In his most anthologized poems Rumi comes off as a saintly Tony Robbins, urging people to break barriers, stop worrying, touch the sky, make love, never surrender. It’s as if publishers worry that reading poetry is such a fragile enterprise that too much weight and context and not enough sex will scare everyone away. Helminski, who used to run a publishing company that put out Barks’s early books, noticed a consistent sensibility in the lines readers were requesting permission to quote: those suggesting that there’s no conventional morality, no such thing as ethical failure. The number one requested line was “Out beyond ideas of wrongdoing and rightdoing / there is a field. I’ll meet you there.” “Our culture is so shame-ridden that when someone comes along and says, ‘You’re OK,’ it’s a great relief,” says Helminski. “Americans still have an adolescent relationship with Rumi.
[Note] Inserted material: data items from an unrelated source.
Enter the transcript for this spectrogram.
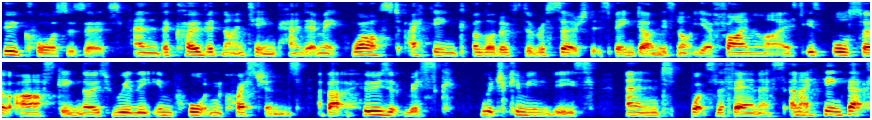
who causes it. And the COVID 19 pandemic, whilst I think a lot of the research that's being done is not yet finalised, is also asking those really important questions about who's at risk, which communities, and what's the fairness. And I think that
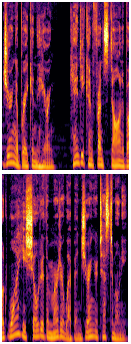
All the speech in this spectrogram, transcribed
During a break in the hearing, Candy confronts Don about why he showed her the murder weapon during her testimony.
It will take some maturing before we move beyond the clichés.”